Q: How did you become interested in nuclear?
A: Ville Tulkki started being interested in climate change while in high school and even considered himself anti-nuclear during his time at university. Tulkki studied engineering physics with the intent of pursuing the renewable energy industry. After learning the scientific facts, Tulkki determined that some of the information he had been taught and heard from leaders was false. He started a summer job in fusion research at a lab on campus and switched to Generation IV nuclear for his master’s program, which includes gas-cooled and molten salt reactors. This generation is supposed to be safer, more versatile, and more economical.
Q: What work were you doing around Generation IV nuclear reactors?
A: Ville Tulkki first worked on a supercritical water nuclear reactor, in which water is pressurized to a point at which it doesn’t boil, but instead transitions from a liquid state to fluid state and is used in turbines to improve efficiency. He then started working on nuclear fuel safety for currently operating nuclear reactors. Tulkki joined VTT and started working on fuel behavior analysis, which looks at the state of the fuel in terms of characteristics such as thermoconductors, mechanical effects of changing temperatures, and stresses and strains on pellets and cladding.
Q: What happens to fuel rods over time?
A: Ville Tulkki analyzes how the state of fuel rods change over time and how accidents could affect the fuel. These tests are modeled based on data from materials testing reactors. Tulkki is the Finnish technical delegate to Halden project, which is a fifty year old boiling water reactor in Norway. He is also a working group member on Jules Horowitz reactor in France which is a new materials testing reactor. This reactor is available for use by researchers worldwide and has very high capabilities. Tulkki is modeling the response to the pressure differential between the fuel rod and the cladding.
Q: How did you get involved in small modular reactors (SMR’s)?

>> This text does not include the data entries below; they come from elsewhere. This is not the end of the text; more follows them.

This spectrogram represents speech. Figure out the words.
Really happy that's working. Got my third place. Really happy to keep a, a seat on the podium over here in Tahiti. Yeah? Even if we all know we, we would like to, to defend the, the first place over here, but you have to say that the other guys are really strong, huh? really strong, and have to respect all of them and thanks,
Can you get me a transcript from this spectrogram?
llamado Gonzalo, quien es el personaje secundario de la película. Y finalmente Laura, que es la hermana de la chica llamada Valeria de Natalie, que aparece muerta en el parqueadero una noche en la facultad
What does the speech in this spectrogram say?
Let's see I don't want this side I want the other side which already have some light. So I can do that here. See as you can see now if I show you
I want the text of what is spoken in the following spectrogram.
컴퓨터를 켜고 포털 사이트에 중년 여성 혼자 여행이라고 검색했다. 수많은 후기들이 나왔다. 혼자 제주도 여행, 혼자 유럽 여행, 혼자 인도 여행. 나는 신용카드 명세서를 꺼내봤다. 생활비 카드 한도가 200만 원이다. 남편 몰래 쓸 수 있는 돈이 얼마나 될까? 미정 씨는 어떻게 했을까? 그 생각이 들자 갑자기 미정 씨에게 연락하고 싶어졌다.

A: Ville Tulkki was asked to coordinate an EU proposal on licensing small modular reactors (SMR’s) and learned a lot about the technology during his research. Tulkki proposed some initial internal projects for SMR’s focused on gaining expertise that got privately funded, which leads to involvement in public projects and then, eventually, commercial projects. SMR’s currently being proposed are expensive, but have the possibility of more reliable production and construction. Some designs have been intentionally agile in the amount of electricity they can deliver to the grid, in order to adapt to many different purposes. Large nuclear plants can do some load following, but smaller reactors have even more capability for load following and at a quicker pace. Nuclear-powered icebreakers, such as used on some Russian ships, can ramp up extremely quickly.
Q: What are some other things you look into with regards to SMR’s?

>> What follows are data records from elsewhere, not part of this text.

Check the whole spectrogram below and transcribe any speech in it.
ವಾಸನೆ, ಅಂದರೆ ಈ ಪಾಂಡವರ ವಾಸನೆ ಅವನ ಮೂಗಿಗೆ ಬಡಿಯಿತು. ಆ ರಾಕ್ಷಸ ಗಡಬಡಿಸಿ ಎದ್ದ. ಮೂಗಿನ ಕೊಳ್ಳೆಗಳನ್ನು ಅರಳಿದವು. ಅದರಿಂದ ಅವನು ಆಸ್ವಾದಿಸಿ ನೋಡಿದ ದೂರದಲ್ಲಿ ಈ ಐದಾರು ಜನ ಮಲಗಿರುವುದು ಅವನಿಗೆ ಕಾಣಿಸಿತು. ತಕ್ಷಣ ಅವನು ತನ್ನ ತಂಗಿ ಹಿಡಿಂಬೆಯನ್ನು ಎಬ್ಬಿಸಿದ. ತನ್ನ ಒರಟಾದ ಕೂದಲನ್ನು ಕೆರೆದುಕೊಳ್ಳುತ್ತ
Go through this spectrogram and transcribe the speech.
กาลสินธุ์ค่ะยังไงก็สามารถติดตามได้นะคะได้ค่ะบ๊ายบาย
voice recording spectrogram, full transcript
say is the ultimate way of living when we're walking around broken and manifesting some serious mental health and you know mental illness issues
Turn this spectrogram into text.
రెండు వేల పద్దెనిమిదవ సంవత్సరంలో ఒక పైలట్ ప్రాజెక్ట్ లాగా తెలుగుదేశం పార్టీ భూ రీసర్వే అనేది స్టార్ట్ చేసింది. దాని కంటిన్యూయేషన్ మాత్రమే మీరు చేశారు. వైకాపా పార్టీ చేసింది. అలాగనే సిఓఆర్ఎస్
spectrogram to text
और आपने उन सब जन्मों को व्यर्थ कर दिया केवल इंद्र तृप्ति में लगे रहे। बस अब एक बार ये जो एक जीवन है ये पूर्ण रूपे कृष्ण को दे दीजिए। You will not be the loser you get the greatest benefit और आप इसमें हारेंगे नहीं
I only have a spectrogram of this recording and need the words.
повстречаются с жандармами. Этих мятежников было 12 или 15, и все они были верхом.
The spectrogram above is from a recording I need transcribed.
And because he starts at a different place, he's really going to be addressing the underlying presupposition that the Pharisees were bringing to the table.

A: Ville Tulkki is researching small modular reactors (SMR’s) for heat use. Only a fraction of heat produced at large nuclear reactors can be used since it is created at such a large quantity. Smaller reactors create heat at a level that can actually be used by consumers, such as chemical production that use catalytic processes and drying pulp at paper mills. District heating is also a possible use of SMR’s. Tulkki’s high level studies analyzes why people should be interested in SMR’s, focusing on the self-sufficiency, low carbon footprint, and cost of electricity. After publishing a paper on the possibility of district heating through the use of SMR’s, Tulkki became highly sought after in Finland for his knowledge of the technology. In his role, Tulkki tries to bring the most factual information forward for the public to make their own decision and form their own opinions.
Q: What’s next for you and what do you see coming down the line in the nuclear field?
A: Ville Tulkki is currently working on submitting proposals and funding applications for new projects around small modular reactors. Tulkki’s technical research has involved the future of district heating, which is currently serviced by traditional industries such as coal, biomass, and gas. Projects in the U.S., like NuScale, and the Chinese gas-cooled nuclear reactor are examples of new technologies that could be used for district heating.